Carbon buildup in diesel engines can be caused by several factors, often related to fuel quality, engine design, and operating conditions. Here are some of the primary culprits:

1. Poor Fuel Quality

Low-quality diesel fuel can contain higher levels of impurities and contaminants that contribute to carbon deposits. These impurities don't burn cleanly and can leave residue in the combustion chamber and on other engine components.

2. Short Trips and Low Operating Temperatures

Diesel engines that are used primarily for short trips and don't reach optimal operating temperatures are more prone to carbon buildup.
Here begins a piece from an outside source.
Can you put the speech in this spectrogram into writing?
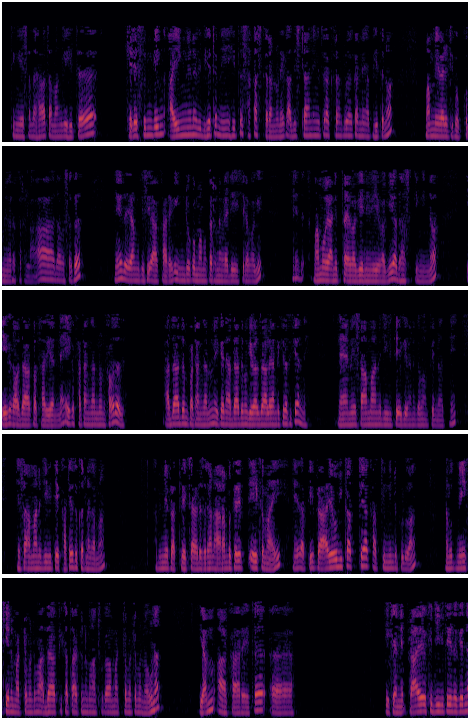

When the engine doesn't reach and maintain the temperatures necessary for complete combustion, unburned fuel and soot can accumulate.

3. Excessive Idling

Extended idling can lead to incomplete combustion, increasing the likelihood of carbon deposits. This is because the engine operates at lower temperatures during idling, which isn't ideal for efficient combustion in diesel engines.

4. The EGR (Exhaust Gas Recirculation) System

Although the EGR system is crucial for reducing nitrogen oxide emissions, it can contribute to carbon buildup. The EGR system recirculates a portion of the exhaust gases back into the engine's combustion chamber, but these gases can contain carbon particles that may deposit on engine components.

5. Faulty Injectors

Dirty or malfunctioning fuel injectors can cause an improper spray pattern or fuel droplet size, leading to incomplete combustion and carbon deposits.

6. Engine Oil Quality and Change Intervals

Using low-quality engine oil or extending oil change intervals beyond what is recommended can lead to increased carbon buildup. High-quality engine oils contain detergents and additives that help minimize deposit formation.

7. Turbocharger Issues

For diesel engines equipped with turbochargers, any issue that causes the turbocharger to perform inefficiently can lead to carbon buildup. This includes problems like turbo lag or a malfunctioning turbocharger.

8. Overuse of Engine Braking

In some cases, excessive use of engine braking can lead to increased soot production, contributing to carbon buildup.

What to do about carbon deposits in diesel engines?

Go onto a diesel driver's message board and ask a question about preventing carbon buildup, and you'll get some interesting answers. One board we saw advocates flooring the engines 10-15 times a day if the diesel engine is a car or light truck. The logic there is that it closes the EGR valve at full throttle. We're not sure how feasible that is if you're driving in the city, and it certainly won't help your fuel mileage.

The best thing you can do to keep your diesel engine clean and free of deposits is to use a diesel fuel treatment with a high level of detergency. Diesel fuel has no requirement to come with detergency, unlike gasoline. You can use a "keep-clean" detergent, but you'll also get excellent results if you choose an everyday treatment with each fillup.

Apart from your driving behaviors, keeping the engine clean is the single best thing you can do to preserve the optimal functioning of your diesel engine.

Most Common Diesel Fuel Problems